Brown Recluse Spider Bite
What is a brown recluse spider?
Brown recluse, violin, or fiddleback ( Loxosceles) spiders are about 0.5 in. (1.3 cm) long with a dark violin-shaped mark on the combined head and midsection (cephalothorax). They are found most often in the south-central part of the United States and live in hot, dry, abandoned areas, such as wood or rock piles.
See a picture of a brown recluse spider.
What are the symptoms?
Brown recluse spider bites don't always hurt right away. In fact, you may not know that you have been bitten until other symptoms appear. Symptoms of a brown recluse spider bite include:
- Reddened skin that may be followed by a blister that forms at the bite site.
- Mild to intense pain and itching for 2 to 8 hours following the bite.

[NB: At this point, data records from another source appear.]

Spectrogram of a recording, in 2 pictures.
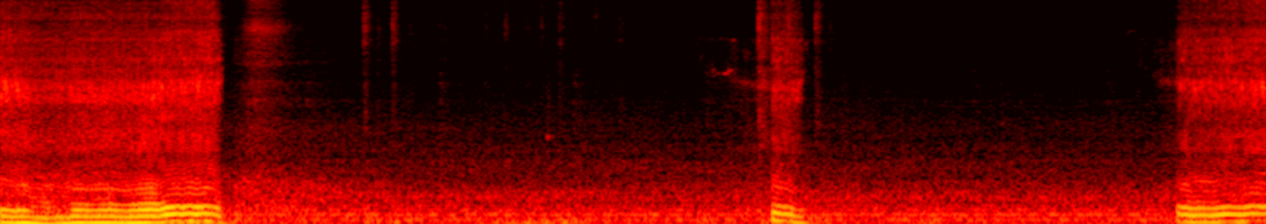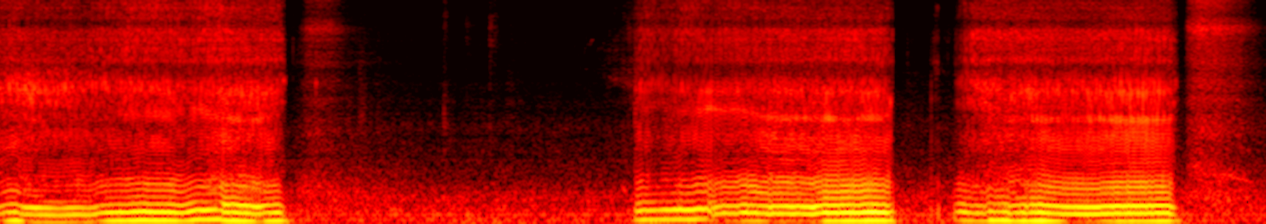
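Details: Chow Chow snoring while asleep: loud, harmonic-rich rasping breaths in long bursts of two to three seconds, separated by quieter pauses, deep low rumble with buzzy overtones.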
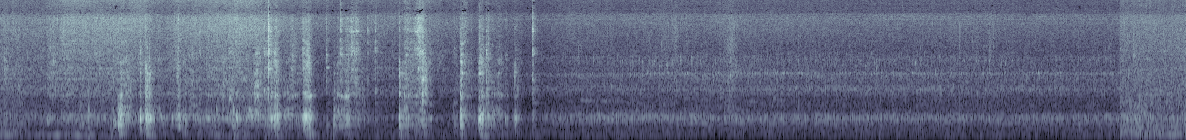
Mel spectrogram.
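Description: Steel slotted spoon stirring chicken in hot masala in an aluminium pressure-cooker pot, scraping and knocking against the metal, for about the first ten seconds. After that only the steady sizzle of the chicken frying in the oil.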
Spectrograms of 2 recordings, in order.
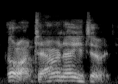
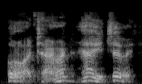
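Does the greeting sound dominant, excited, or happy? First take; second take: excited; happy. First: The greeting sounds excited and welcoming. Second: The greeting sounds happy and cheerful. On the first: "One says I'm excited to see you, which is my chi energy" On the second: "I can do a happy energy"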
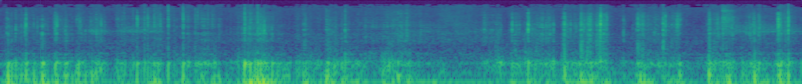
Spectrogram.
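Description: Long fingernails scratch and tap on the bare black metal mesh grille of a large hollow microphone. The result is a continuous, dense, low rumbling scrape threaded with quick, bright ticks, swelling to its loudest burst around two and a half seconds before settling back to a steady crackle.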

- An open sore (ulcer) with a breakdown of tissue (necrosis) that develops a week or more following the bite. This may take months to heal.
Some people have a severe, systemic (whole-body) reaction to brown recluse spider bites, including the rapid destruction of red blood cells and anemia (hemolytic anemia). Signs and symptoms include:
- Fever and chills.
- Skin rash all over the body with many tiny, flat purple and red spots.
- Nausea or vomiting.
- Joint pain.
What should I do if a brown recluse spider bites me?
If you think you have been bitten by a brown recluse spider:
- Remain calm. Too much excitement or movement will increase the flow of venom into the blood.
- Apply a cool, wet cloth to the bite, or cover the bite with a cloth and apply an ice bag.
- Do not apply a tourniquet. It may cause more harm than benefit.
- Try to positively identify the spider or catch it to confirm its type.
A brown recluse bite can be serious and may require immediate medical care. Call a doctor if:
- You have severe symptoms throughout your body.
- An open sore and necrosis develop. Necrosis is black, dead tissue.
How is a brown recluse spider bite diagnosed?
A brown recluse spider bite is diagnosed through a physical examination and questions about the bite. You should be prepared to describe the spider, where and when the bite took place, and what you were doing at the time. (If you are able to safely capture and transport the spider, bring it with you to show your doctor.) Your doctor will ask what your main symptoms are, when they began, and how they have developed, progressed, or changed since the bite.
How is it treated?
Medicine to counteract brown recluse spider venom is not available in the United States or Canada. Treatment depends on how severe the bite is. For bites that:
- Do not develop open sores, treatment includes applying a cold compress, elevating the bite area, and avoiding moving the bite area.
- Cause an open sore (ulcer) and dead skin (necrosis), treatment includes removing the dead skin from the sore. This may involve follow-up and replacing the dead skin with new skin (skin grafts).
Hyperbaric oxygen therapy may also be used for tissue damage from a spider bite.
Medicines that may be used include:
- Pain medicine, such as acetaminophen(Tylenol) or nonsteroidal anti-inflammatory drugs (NSAIDs). NSAIDs include naproxen (Aleve) and ibuprofen (Advil, Motrin). Be safe with medicines. Read and follow all instructions on the label. Do not give aspirin to anyone younger than 20 because of the risk of Reye syndrome.
- Antihistamines, such as a nondrowsy one like loratadine (Claritin) or one that might make you sleepy like diphenhydramine (Benadryl), to relieve itching.
- Antibiotics, if an infection is present.
ByHealthwise StaffPrimary Medical Reviewer William H. Blahd, Jr., MD, FACEP - Emergency Medicine Adam Husney, MD - Family Medicine Kathleen Romito, MD - Family Medicine E. Gregory Thompson, MD - Internal Medicine Specialist Medical Reviewer H. Michael O'Connor, MD, MMEd, FRCPC - Emergency Medicine
Current as ofNovember 20, 2017
Current as of:
November 20, 2017